A serious intellectual error flaws a good deal of the discussion on this topic. Many supporters of Obamacare write of health insurance as a terminal good in and of itself. But health insurance is a means, not an end. A health insurance card never made a single diagnosis, wrote out a single prescription, or administered a single electro-cardiogram. Those things are done by medical professionals. This is not a distinction without a difference or an exercise in casuistry. The aim of a policy of “affordable” health care is to allow people to get needed or prudent medical attention. The Affordable Health Care Act meets this standard only if your definition of “affordable” is “paid for by somebody else”.

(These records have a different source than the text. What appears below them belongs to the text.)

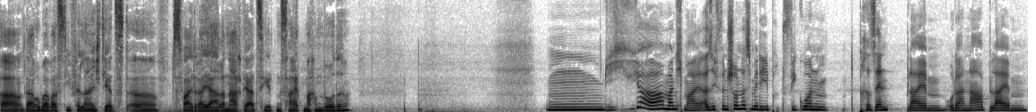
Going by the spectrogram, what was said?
äh, darüber, was die vielleicht jetzt äh, zwei, drei Jahre nach der erzählten Zeit machen würde? Mm, Ja, manchmal. Also ich finde schon, dass mir die Figuren präsent bleiben oder nah bleiben.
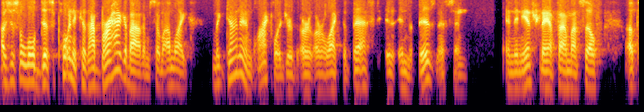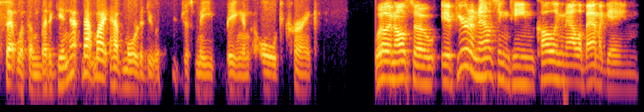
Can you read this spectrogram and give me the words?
I was just a little disappointed because I brag about them. So I'm like McDonough and Blackledge are, are, are like the best in, in the business, and and then yesterday I found myself upset with them. But again, that that might have more to do with just me being an old crank. Well, and also if you're an announcing team calling an Alabama game,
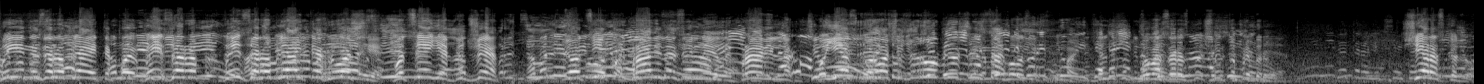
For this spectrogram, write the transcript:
Ви не заробляєте, ви, зароб... ви заробляєте гроші. Оце є бюджет. І оці правильно звільнили, правильно. Бо є скорочення. користується. До речі, Ми вас зараз швидко приберу. Ще раз кажу.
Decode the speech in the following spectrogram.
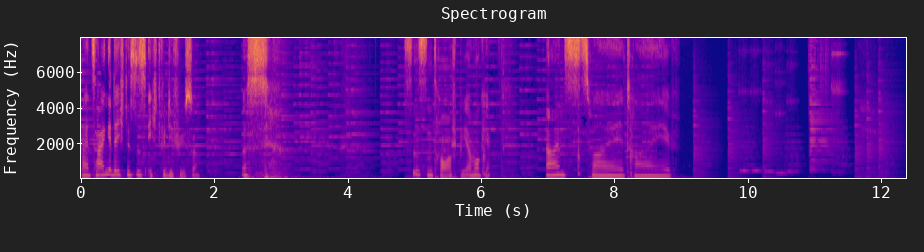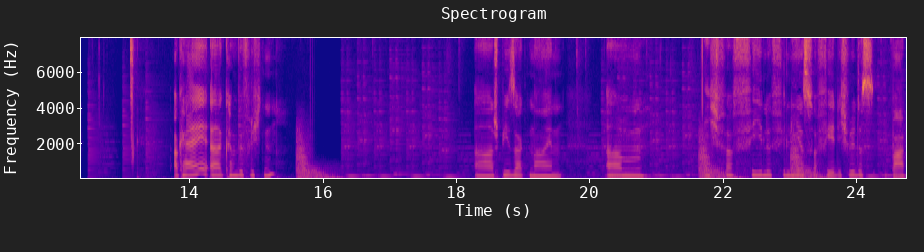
Mein Zahlengedächtnis ist echt für die Füße. Das ist ein Trauerspiel, aber okay. Eins, zwei, drei, Okay, äh, können wir flüchten? Äh, Spiel sagt nein. Ähm, ich verfehle, Philias verfehlt. Ich will das Bad.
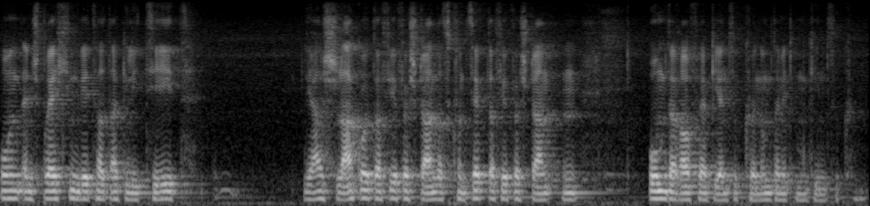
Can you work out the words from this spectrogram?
und entsprechend wird halt Agilität ja, Schlagwort dafür verstanden, das Konzept dafür verstanden, um darauf reagieren zu können, um damit umgehen zu können.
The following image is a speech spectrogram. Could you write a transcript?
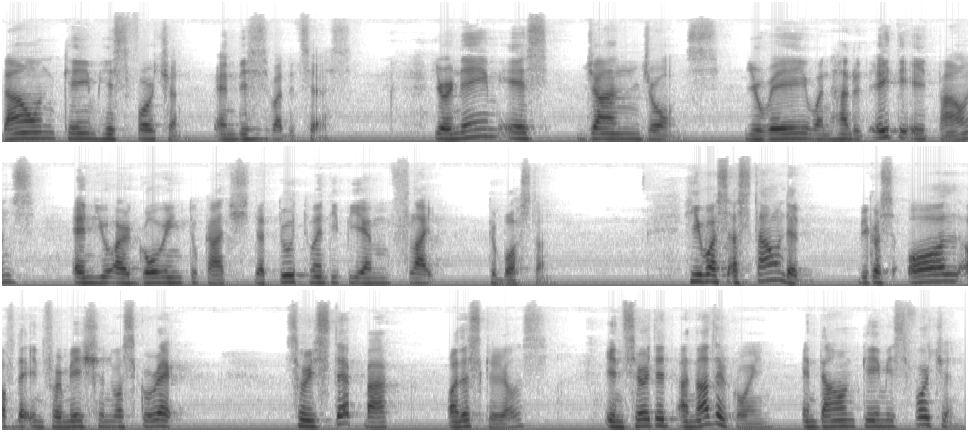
down came his fortune. And this is what it says Your name is John Jones. You weigh 188 pounds and you are going to catch the 2:20 p.m. flight to Boston. He was astounded because all of the information was correct. So he stepped back on the scales, inserted another coin, and down came his fortune.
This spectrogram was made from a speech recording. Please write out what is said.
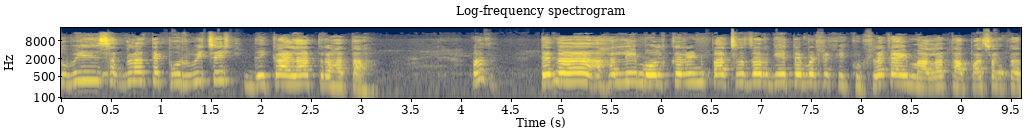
तुम्ही सगळं ते पूर्वीचे काळात राहता. हां? त्यांना हल्ली मोलकरीण पाच हजार घेते म्हटलं की कुठलं काय मला थापा सांगतात.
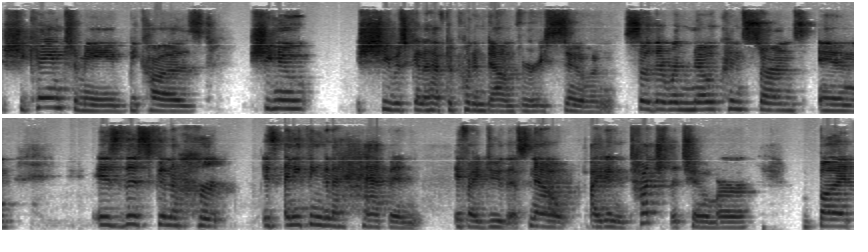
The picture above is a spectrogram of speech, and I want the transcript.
she came to me because she knew she was going to have to put him down very soon. So there were no concerns in is this going to hurt? Is anything going to happen if I do this? Now, I didn't touch the tumor, but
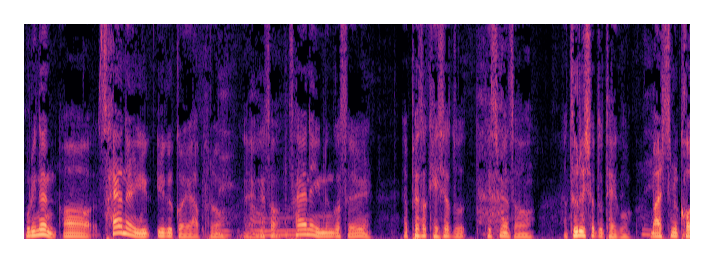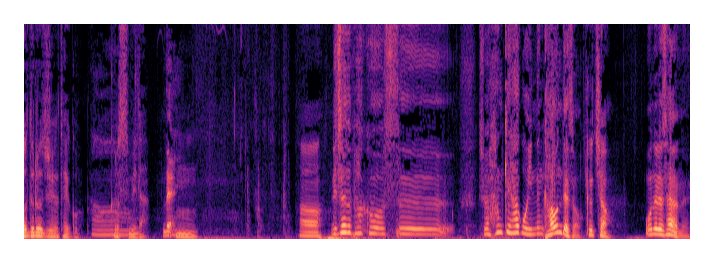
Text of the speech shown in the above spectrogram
우리는 어 사연을 읽, 읽을 거예요 앞으로. 네. 네, 그래서 어. 사연을 읽는 것을 옆에서 계셔도 계시면서 들으셔도 되고 네. 말씀을 거들어 주셔도 되고 어. 그렇습니다. 네. 음. 어 리차드 파커스 저 함께 하고 있는 가운데서 그렇죠. 오늘의 사연을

I return to a personal anecdote. I enjoy the best socialized medicine on earth—namely, American Medicare. The last time I was in an emergency room I actually had to talk the doctor out of ordering a cat scan of my head to rule out some exotic one per cent possibility. But for good chunks of the last several years I was living in Paris, effectively on my own without medical insurance. I hadn’t put myself in that situation without some forethought. Nonetheless I was most anxious when I suddenly developed an obvious heart problem—which turned out to be atrial fibrillation. I might on my own have made the stupid decision to try to wait until I got home to check it out, but my daughter would not allow it. She had me in the office of an expert academic cardiologist within twenty-four hours.

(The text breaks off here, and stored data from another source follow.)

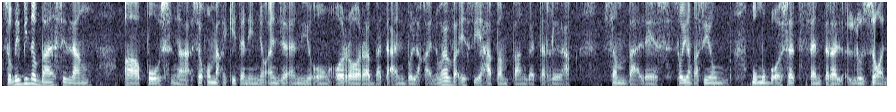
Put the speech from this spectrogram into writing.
So may binabase lang uh, post nga. So kung makikita ninyo, andyan yung Aurora, Bataan, Bulacan, Nueva Ecija, Pampanga, Tarlac, Sambales. So yan kasi yung bumubuo sa Central Luzon.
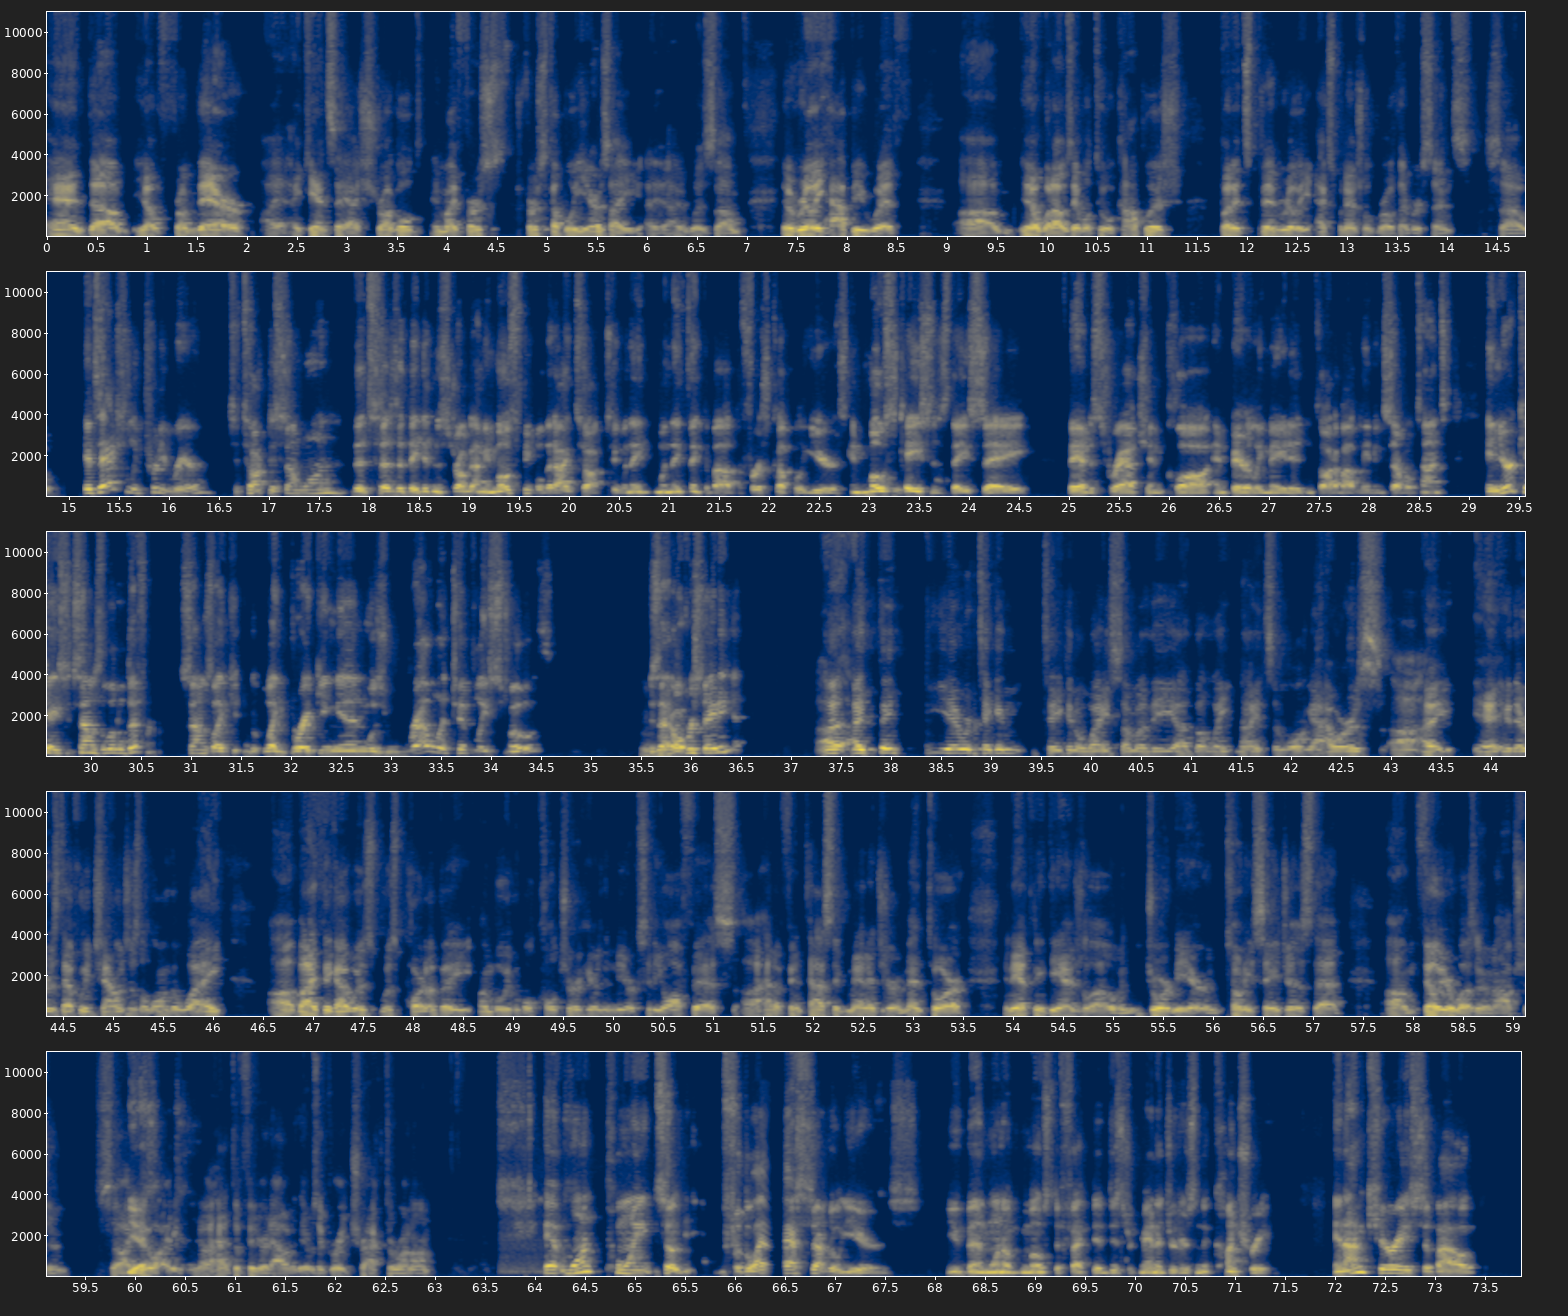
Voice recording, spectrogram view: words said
and um, you know, from there, I, I, can't say I struggled in my first first couple of years. I I, I was um, you know, really happy with um, you know what I was able to accomplish, but it's been really exponential growth ever since. So it's actually pretty rare to talk to someone that says that they didn't struggle. I mean, most people that I talk to when they when they think about the first couple of years, in most mm-hmm. cases they say they had to scratch and claw and barely made it and thought about leaving several times. In your case, it sounds a little different. Sounds like like breaking in was relatively smooth. Mm-hmm. Is that overstating it? Uh, I think yeah, we're taking taking away some of the uh, the late nights and long hours. Uh, I it, there was definitely challenges along the way, uh, but I think I was was part of a unbelievable culture here in the New York City office. Uh, had a fantastic manager and mentor, and Anthony D'Angelo and Jordan Ear and Tony Sages. That um, failure wasn't an option. So I yes. knew I you know I had to figure it out, and there was a great track to run on. At one point, so for the last several years, you've been one of the most effective district managers in the country. And I'm curious about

There were many amazing aspects of my experience as a fee-paying private patient in France. It overturned numerous false pre-conceptions. I think I have written about the experience elsewhere, though I cannot at the moment find where. This was not a personally pleasant episode, but it had its instructive elements. So far as I can tell the care I received was excellent. It was certainly prompt and thorough. It involved altogether four consultations with two cardiologists, one of whom administered an echo-cardiogram. (Both men, incidentally, had happy memories of time spent in training at Mass General in Boston.) But above all it was affordable--not free, not even cheap, but affordable. There is not a lot that is cheap in Paris, certainly not housing, food, or clothing. A few years ago some higher-end Parisians were flying to New York for a weekend’s shopping. They said the savings on the consumer goods paid for the airfare. They would never fly there for a doctor’s appointment. But the cost for my entire cardiac drama, including prescribed medicines and continuing blood tests, was less than a month’s rent, and not all that much more than a blowout family meal at a fancy Parisian restaurant—not that I have ever actually had such a thing.

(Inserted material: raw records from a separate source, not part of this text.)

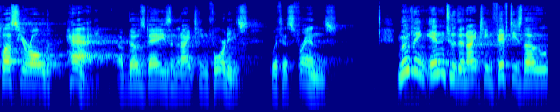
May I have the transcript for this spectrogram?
plus year old had of those days in the 1940s with his friends. Moving into the 1950s, though,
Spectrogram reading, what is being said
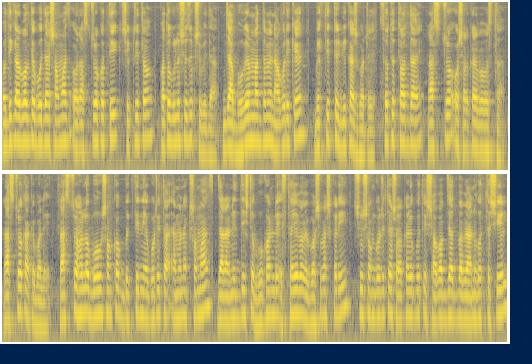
অধিকার বলতে বোঝায় সমাজ ও রাষ্ট্র কর্তৃক স্বীকৃত কতগুলো সুযোগ সুবিধা, যা ভোগের মাধ্যমে নাগরিকের ব্যক্তিত্বের বিকাশ ঘটে। চতুর্থ অধ্যায়, রাষ্ট্র ও সরকার ব্যবস্থা। রাষ্ট্র কাকে বলে? রাষ্ট্র হলো বহু সংখ্যক ব্যক্তি নিয়ে গঠিত এমন এক সমাজ যারা নির্দিষ্ট ভূখণ্ডে স্থায়ীভাবে বসবাসকারী, সুসংগঠিত সরকারের প্রতি স্বভাবজাতভাবে আনুগত্যশীল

Rainy days are unlikely to cease merely because we have quit saving for them. That a person of moderate means could absorb the costs of a medical emergency without bankruptcy is of course no argument that everyone else could. But what my own anecdotal experience suggests to me is that Americans need to talk about the costs of our medical care as well as our undoubted need for it.